When I returned to America, I decided it was time to sell my mother’s things. Boxes of dishes, clothes, books, art supplies, papers, and odds and ends were piled and crammed in my bedroom in my father’s house.
The boxes had once gone from floor to ceiling with only a path to my bed kept clear. Over the years I’d rummaged through them, each time taking away a few things and a later a few more things. With each visit it got easier to remove another layer.
Now I was back after two years away and about to get married. What I couldn’t take with me to Texas would be sold.
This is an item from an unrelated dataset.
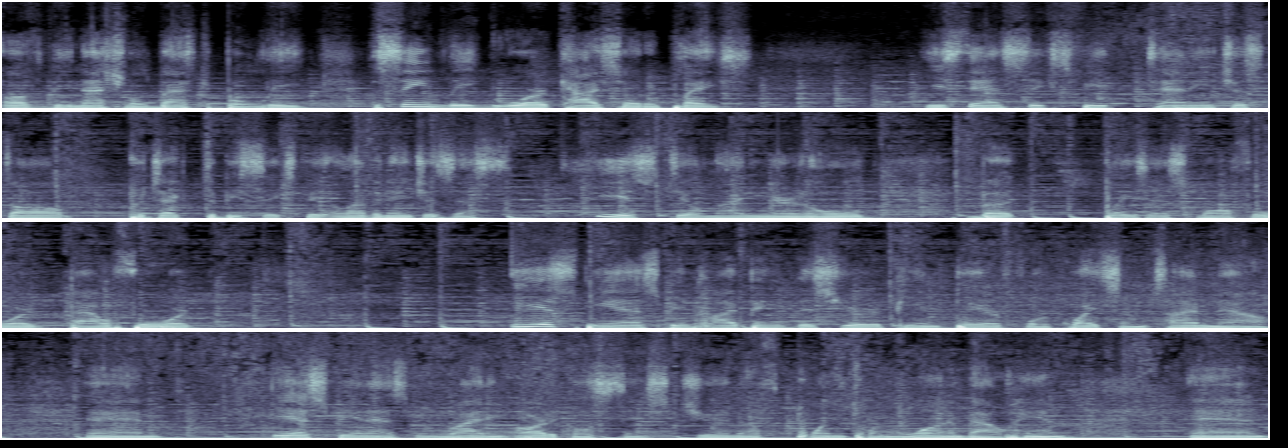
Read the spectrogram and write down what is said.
of the National Basketball League, the same league where Kai Soto plays. He stands 6 feet 10 inches tall, projected to be 6 feet 11 inches as he is still 9 years old, but plays as small forward, power forward. ESPN has been hyping this European player for quite some time now, and ESPN has been writing articles since June of 2021 about him, and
Sitting on the floor, I struggled with what to sell things for. I made wild guesses. Fifty cents for a coffee mug and five dollars for a set of oil paints. Every few minutes I repeated what my mother often said, “Do you own it or does it own you?”
Among her things was a hunting knife in a leather sheath. I guessed her ex-boyfriend had given it to her. What do I know or care about knives?
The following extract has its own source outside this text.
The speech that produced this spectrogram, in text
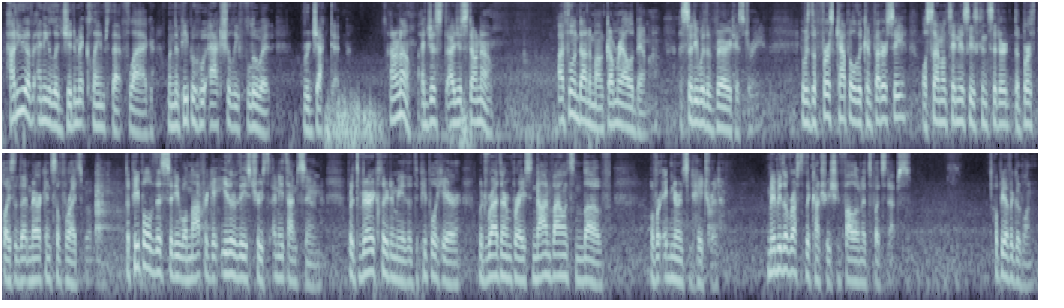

One man who showed up to the yard sale was my dad’s mechanic and the husband of my step-mom’s friend. This man liked to lean in too close to any woman and he didn’t bath every day. Nor did he wear anything under his shorts. He liked to make excuses to visit my step-mother when my dad wasn’t home. She never let him in the house, and one day she suspected him of slashing her tire because she’d turned him away.
He bought the knife.
The night after my yard sale he called me. “Yes?” I said, making a point of saying neither hello nor how are you.
“That knife you sold me,” he said.
“Well, I went and took it down to…”
I stopped listening. I wondered what I could say that my dad, if he overheard, wouldn’t think rude. Then I heard the man say, “$200.”
“What?” I asked.
“I sold it,” he said, “for $200. and made myself some money. What do you think of that?”
I thought he was an ass and I was an idiot. “That’s great,” I said. He began to talk again.
“I’ve really got to go,” I said, and hung up.
I’m still not good at putting prices on things. several people have told me how to figure out prices, and what they say makes perfect sense. Think about materials and labor and the marketplace.
The formula isn’t hard. Feeling I have a right to use the formula is another matter all together. I’m going to sell my art work at an art festival in April and I’m going to have to have prices. I’m going to have to sit there as if I expect it reasonable for someone to give me money for my art.
Why is dealing with money hard?
How do you deal with money and your art? How do you feel asking a price? If it doesn’t bother you, why not?